However, it ends with an ambiguous note; that not everything may seem as they appear. It starts off as Mr. McGregor asks Sherlock Holmes and his colleague Dr. Watson to investigate the haunting of his ancestral castle. The next scene is when the pair of investigators arrives at the McGregor castle and Holmes is about to remark of the ghost’s picture when she suddenly appears. My response to this scene was that there would be a possible recursion between the windows and the candle light doused out when the ghost would always make an appearance. The ghost holding the only light source in the room is a symbol that she holds the secret to finding the family’s fortune and to appease her.
Did you ever read stories full of suspense, ghosts, and mysteries? The story The Hitchhiker (by Lucille Fletcher) and In The Fog (by Milton Geiger) are both suspenseful stories with mysterious, ghost characters. The author shapes the props and sound effects, characters, settings and even the little actions so that the story is suspenseful. I am going to compare and contrast the two plays. First I am going to compare and contrast the two plays.
Writers use characters to present the supernatural as a way to create a sense of conflict in many different ways. They can use the appearance and description of their characters to create conflict in the mind of the reader because the characters are not what we expect from the story. For example, in Macbeth Shakespeare describes the witches as not looking like they should by saying, “So withered, and so wild in their attire, That look not like th’inhabitants o’th’earth, And yet are on’t?” (Banquo Act 1:3). The word ‘yet’ is a conjunction used my Shakespeare to show the conflict created by the appearance of the witches between reality and the supernatural.
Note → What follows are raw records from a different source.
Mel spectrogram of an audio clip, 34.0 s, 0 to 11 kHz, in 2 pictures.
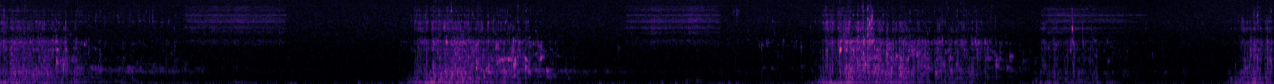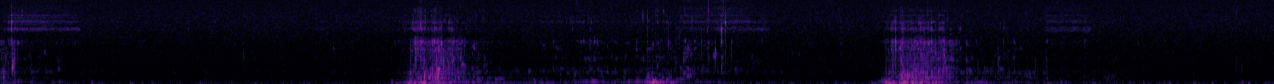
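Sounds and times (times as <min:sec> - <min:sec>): exhaled air bubbling underwater: 0:00.0 - 0:03.2, 0:05.3 - 0:18.0, 0:22.2 - 0:27.7, 0:28.6 - 0:32.1
regulator inhalation hiss: 0:02.4 - 0:03.9, 0:08.4 - 0:09.7.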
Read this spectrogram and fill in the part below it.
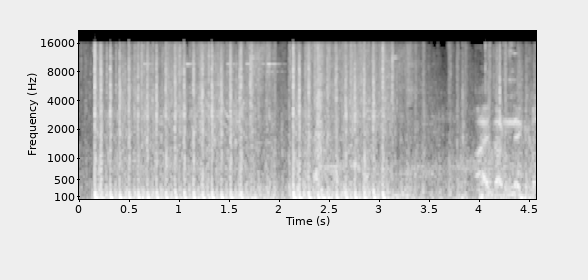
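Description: Rapid automatic weapon fire in Black Ops 4 Zombies, Blood of the Dead map, a sustained loud stream of shots with a brief pause near the middle, then scattered shots and game sounds.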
The witches also create conflict in the mind of Macbeth because they make him question himself and his morality.
Literature and Image: The Colors and Setting in The Fall of the House of Usher by Edgar Allan Poe The process of delving into the black abyss is to me the keenest form of fascination. - Howard Phillips Lovecraft The Fall of the House of Usher is possibly the most famous tales of Edgar Allan Poe. First published in 1839 in Burton's Gentleman's Magazine, is part of the set of tales of horror and gothic in which Poe is well known. The work possesses a set of characteristics typical of gothic literary genre: a haunted mansion, a landscape dark and a mysterious illness. These Gothic elements are easily identifiable, however, much of the work that inspires horror, lies in the color palette and the way the scene is presented to us.
He is advised not go to the room, yet he persists that he will not believe in a ghost until it has physical defiance. Later on the young man is faced with the ghost, and finds out that there is more to the ghost than it first appears. In this essay I will write on the area under discussion of how the two writers of Red Room, and Monkeys Paw create suspense, and tension in each of their short stories. Both Monkey’s Paw & Red Room have similarities, and differences, and are based on the theme of Gothic Horror. Gothic Horror stories are usually filled with horror, and romance, and mostly have interactions with paranormal events.